* WORK TO COMPLETE
Exact repetition, pictures omitted: give every record below again.

_ _ _ _ _

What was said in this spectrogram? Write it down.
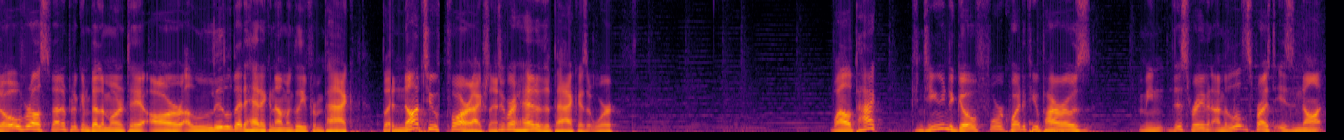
So overall, Svatopluk and Bella Morte are a little bit ahead economically from PAK, but not too far actually, not too far ahead of the Pack as it were. While PAK continuing to go for quite a few Pyros, I mean, this Raven, I'm a little surprised, is not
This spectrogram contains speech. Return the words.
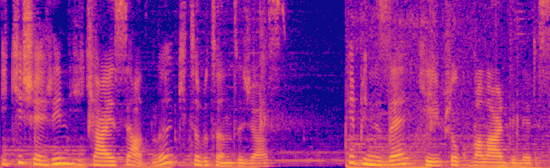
İki Şehrin Hikayesi adlı kitabı tanıtacağız. Hepinize keyifli okumalar dileriz.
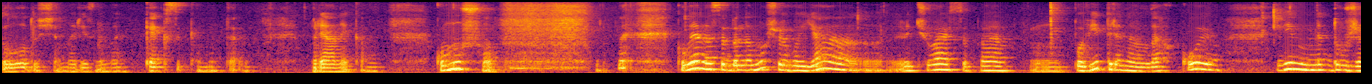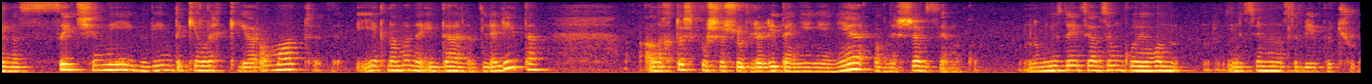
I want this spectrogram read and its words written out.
солодощами, різними кексиками та пряниками. Кому що? Коли я на себе наношу його, я відчуваю себе повітряною, легкою. Він не дуже насичений, він такий легкий аромат, як на мене, ідеально для літа. Але хтось пише, що для літа ні-ні-ні, лише взимку. Ну, мені здається, я взимку його не сильно на собі і почую.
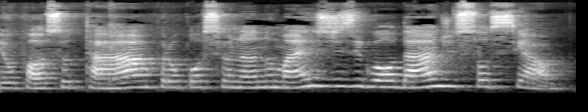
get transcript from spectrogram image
Eu posso estar tá proporcionando mais desigualdade social.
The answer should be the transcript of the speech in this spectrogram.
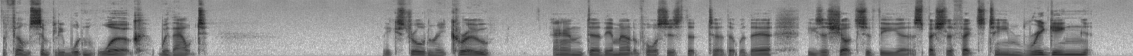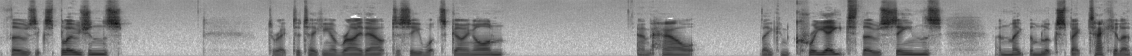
the film simply wouldn't work without the extraordinary crew and uh, the amount of horses that uh, that were there. These are shots of the uh, special effects team rigging those explosions. Director taking a ride out to see what's going on and how they can create those scenes and make them look spectacular.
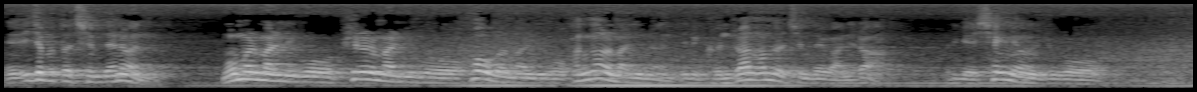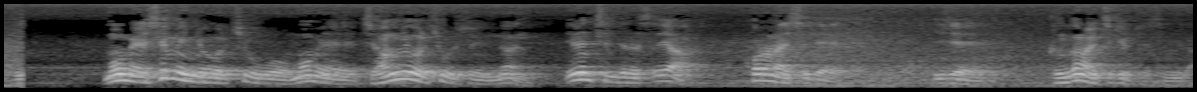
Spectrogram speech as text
이제부터 침대는 몸을 말리고 피를 말리고 호흡을 말리고 환경을 말리는 이런 건조한 온돌 침대가 아니라 이렇게 생명을 주고 몸의 생명력을 키우고 몸의 저항력을 키울 수 있는 이런 침대를 써야 코로나 시대에 이제 건강을 지킬 수 있습니다.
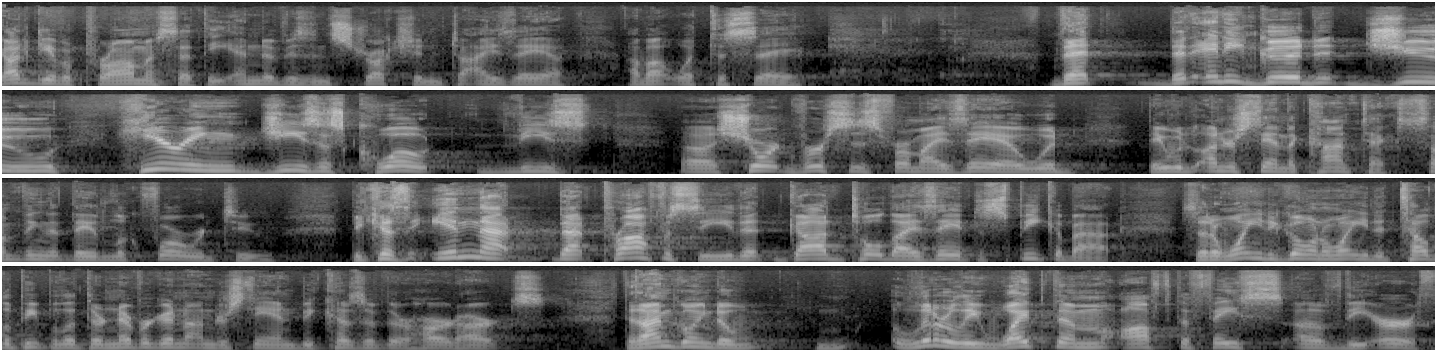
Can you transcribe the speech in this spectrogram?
God gave a promise at the end of his instruction to Isaiah about what to say. That, that any good Jew hearing Jesus quote these uh, short verses from Isaiah would they would understand the context, something that they'd look forward to. Because in that, that prophecy that God told Isaiah to speak about, said, I want you to go and I want you to tell the people that they're never going to understand because of their hard hearts. That I'm going to literally wipe them off the face of the earth.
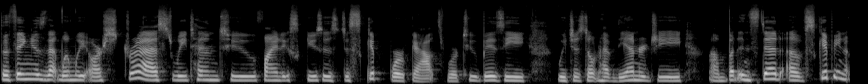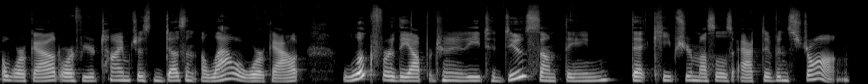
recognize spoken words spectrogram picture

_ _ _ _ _

* RESPONSE TO THE TASK
What was said in this spectrogram? Write it down.
So overall, Svatopluk and Bella Morte are a little bit ahead economically from PAK, but not too far actually, not too far ahead of the Pack as it were. While PAK continuing to go for quite a few Pyros, I mean, this Raven, I'm a little surprised, is not
This spectrogram contains speech. Return the words.
İki Şehrin Hikayesi adlı kitabı tanıtacağız. Hepinize keyifli okumalar dileriz.
I want this spectrogram read and its words written out.
солодощами, різними кексиками та пряниками. Кому що? Коли я на себе наношу його, я відчуваю себе повітряною, легкою. Він не дуже насичений, він такий легкий аромат, як на мене, ідеально для літа. Але хтось пише, що для літа ні-ні-ні, лише взимку. Ну, мені здається, я взимку його не сильно на собі і почую.
get transcript from spectrogram image
Eu posso estar tá proporcionando mais desigualdade social.
The answer should be the transcript of the speech in this spectrogram.
the film simply wouldn't work without the extraordinary crew and uh, the amount of horses that uh, that were there. These are shots of the uh, special effects team rigging those explosions. Director taking a ride out to see what's going on and how they can create those scenes and make them look spectacular.
Spectrogram speech as text
이제부터 침대는 몸을 말리고 피를 말리고 호흡을 말리고 환경을 말리는 이런 건조한 온돌 침대가 아니라 이렇게 생명을 주고 몸의 생명력을 키우고 몸의 저항력을 키울 수 있는 이런 침대를 써야 코로나 시대에 이제 건강을 지킬 수 있습니다.
Can you transcribe the speech in this spectrogram?
God gave a promise at the end of his instruction to Isaiah about what to say. That, that any good Jew hearing Jesus quote these uh, short verses from Isaiah would they would understand the context, something that they'd look forward to. Because in that, that prophecy that God told Isaiah to speak about, said, I want you to go and I want you to tell the people that they're never going to understand because of their hard hearts. That I'm going to literally wipe them off the face of the earth.
recognize spoken words spectrogram picture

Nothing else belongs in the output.